During my childhood in the Philippines and then later in Seattle, I was lucky enough to live in the same house as other relatives. At one time or another, we had an aunt or uncle living with us. For a few years, we also lived in the same house as my grandparents. They helped my parents — who both worked full-time — by preparing meals and taking care of us. I have memories of my grandmother sewing the buttons and mending the hems of my school uniform. She was also constantly cooking in the kitchen and making sure all of us were well fed.
When I was in high school, I was a little embarrassed by the fact that we all lived together. I figured only recent immigrants like my family lived this way and that most Americans lived independently of their families and in-laws. Now that I have children of my own, I can fully understand the benefits of a multigenerational household.
According to this recent Parade Magazine story, “Happiness is a Full House,” more families are moving in together — for reasons that include love, convenience and the economy. The story uses statistics from a recent an AARP study: About 6.6 million U.S.
households had at least three generations of family members in 2009 — an increase of 30 percent since the 2000 Census. Realtors are also recognizing a demand for homes that accommodate multiple generations.

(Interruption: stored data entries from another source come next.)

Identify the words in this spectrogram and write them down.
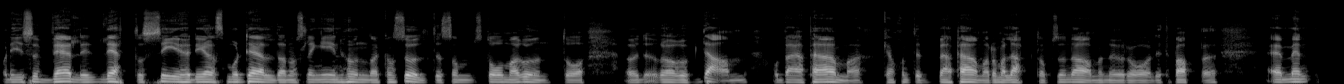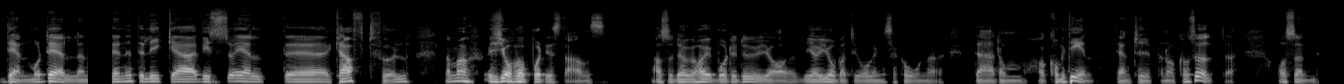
Och det är ju så väldigt lätt att se hur deras modell där de slänger in hundra konsulter som stormar runt och, och rör upp damm och bär pärmar, kanske inte bär pärmar, de har laptops under armen nu då och lite papper. Eh, men den modellen den är inte lika visuellt eh, kraftfull när man jobbar på distans. Alltså det har ju både du och jag, vi har jobbat i organisationer där de har kommit in, den typen av konsulter. Och sen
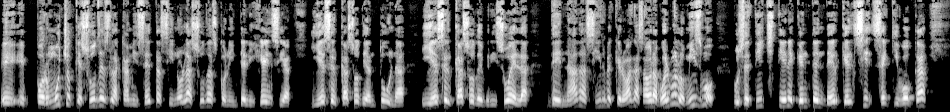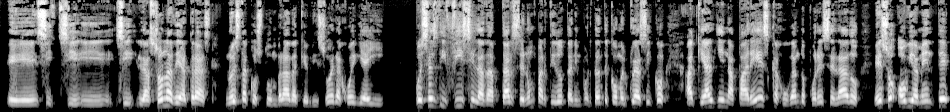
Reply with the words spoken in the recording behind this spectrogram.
eh, eh, por mucho que sudes la camiseta, si no la sudas con inteligencia, y es el caso de Antuna, y es el caso de Brizuela, de nada sirve que lo hagas. Ahora, vuelvo a lo mismo. Usetich tiene que entender que él sí se equivoca eh, si, si, si, la zona de atrás no está acostumbrada a que Brizuela juegue ahí, pues es difícil adaptarse en un partido tan importante como el clásico a que alguien aparezca jugando por ese lado. Eso obviamente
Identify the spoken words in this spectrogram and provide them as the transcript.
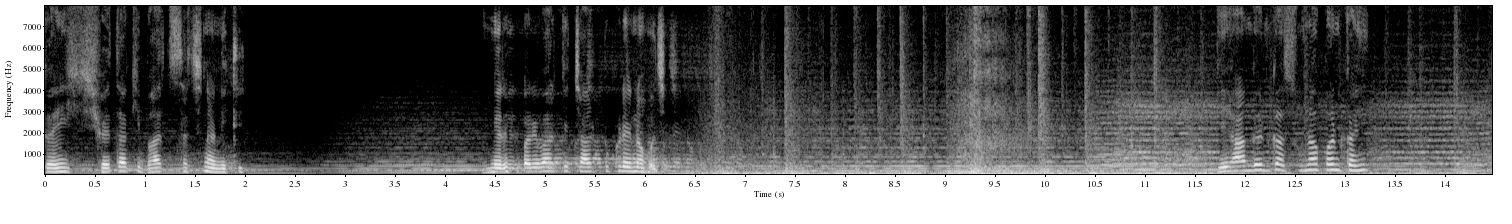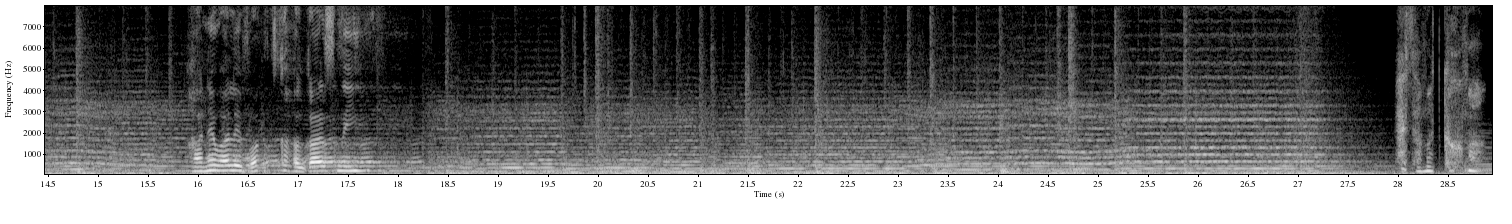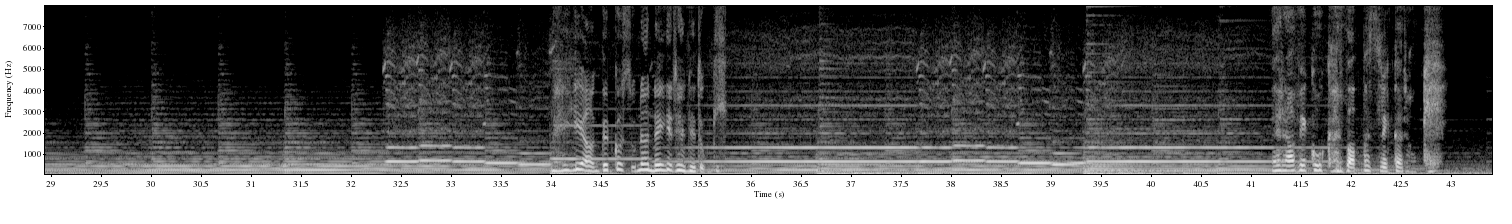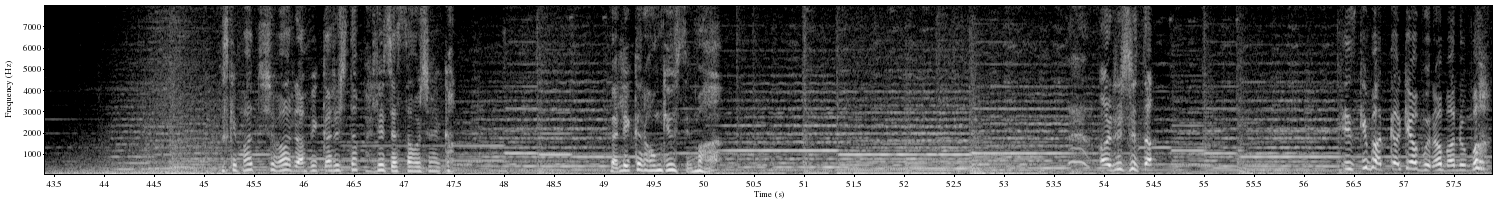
कहीं श्वेता की बात सच ना निकली। मेरे परिवार के चार टुकड़े ना हो जाए। ये आँगन का सुनापन कहीं आने वाले वक्त का आगाज़ नहीं है। ऐसा मत कहो, माँ। ये आँगन को सुना नहीं रहने दूँगी। मैं रावी को घर वापस लेकर आऊँगी। उसके बाद शिवा रावी का रिश्ता पहले जैसा हो जाएगा। मैं लेकर आऊँगी उसे, माँ। और रिश्ता। इसकी बात का क्या बुरा मानू, माँ?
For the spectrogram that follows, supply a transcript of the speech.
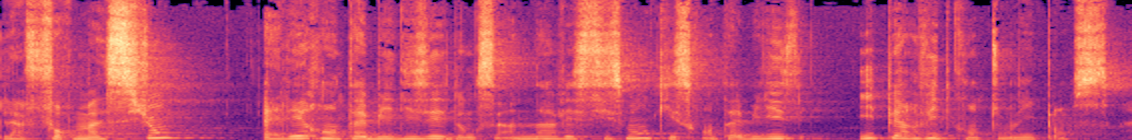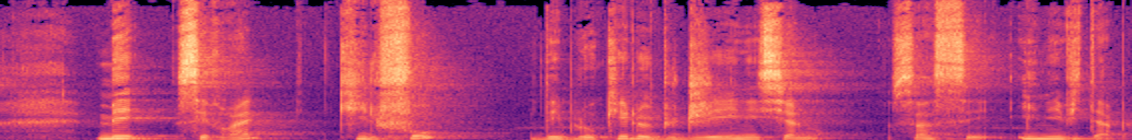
la formation, elle est rentabilisée. Donc c'est un investissement qui se rentabilise hyper vite quand on y pense. Mais c'est vrai qu'il faut débloquer le budget initialement. Ça, c'est inévitable.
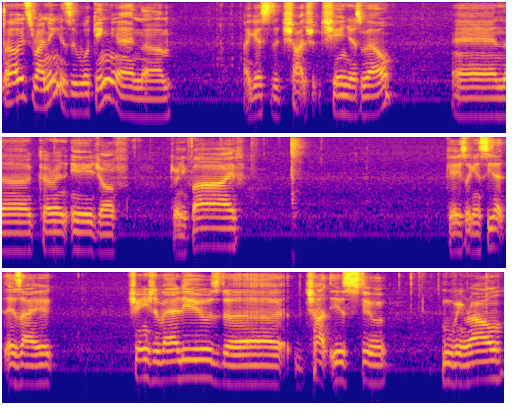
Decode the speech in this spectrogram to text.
well it's running it's working and um, I guess the chart should change as well. And uh, current age of 25 okay so you can see that as I change the values the chart is still moving around.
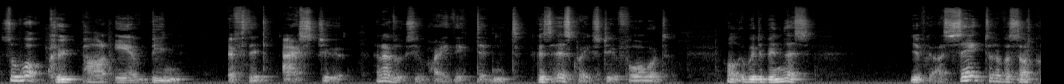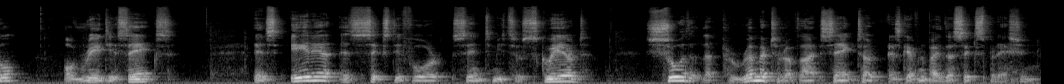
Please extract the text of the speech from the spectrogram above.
So what could part A have been if they'd asked you? And I don't see why they didn't, because it is quite straightforward. Well, it would have been this. You've got a sector of a circle of radius x. Its area is 64 centimetres squared. Show that the perimeter of that sector is given by this expression.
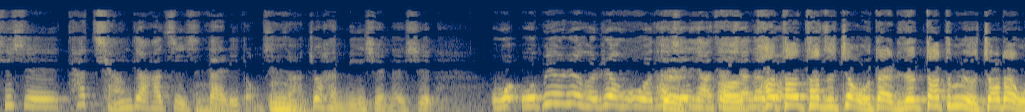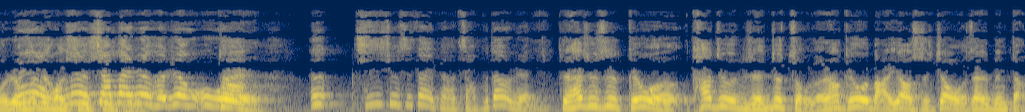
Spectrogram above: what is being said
其实他强调他自己是代理董事长，嗯、就很明显的是，我我没有任何任务。他先讲，呃、他他他只叫我代理，但他都没有交代我任何任何事情。没有，我没有交办任何任务、啊。对，呃，其实就是代表找不到人。对，他就是给我，他就人就走了，然后给我一把钥匙，叫我在这边等，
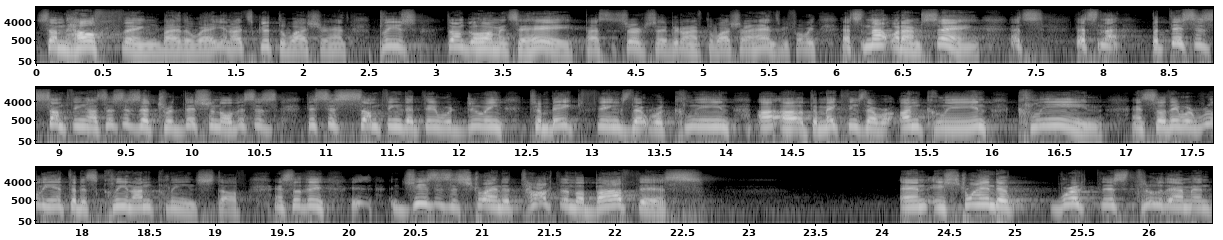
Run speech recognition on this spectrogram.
some health thing, by the way. You know, it's good to wash your hands. Please don't go home and say, hey, Pastor Serge said we don't have to wash our hands before we. That's not what I'm saying. That's, that's not, but this is something else. This is a traditional, this is, this is something that they were doing to make things that were clean, uh, uh, to make things that were unclean, clean. And so they were really into this clean, unclean stuff. And so they, Jesus is trying to talk to them about this. And he's trying to work this through them. And,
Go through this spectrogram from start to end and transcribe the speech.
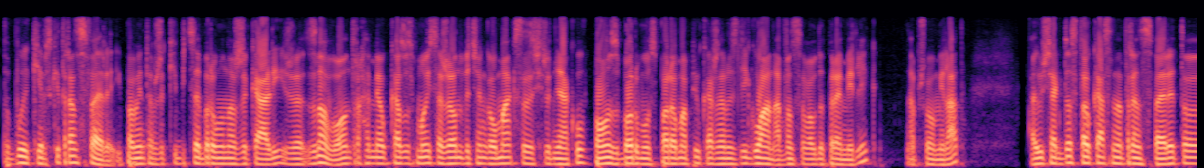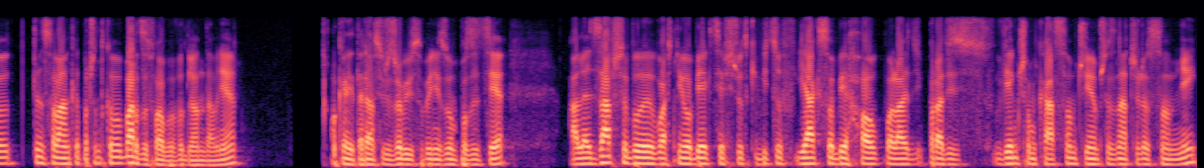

The story also quotes Andrew Cherlin, a professor of sociology and public policy at Johns Hopkins University. “Parents and grandparents are like the National Guard—they’re called up to active duty when there’s a crisis,” he says. “But while families may be moving in together to save money, they’re discovering the advantages of shared child- and elder-care and an enriched family life.”
I’m really interested in pursuing a local story about this. Do you have other family members living in your house? What’s the key to finding harmony in these extended-family living arrangements?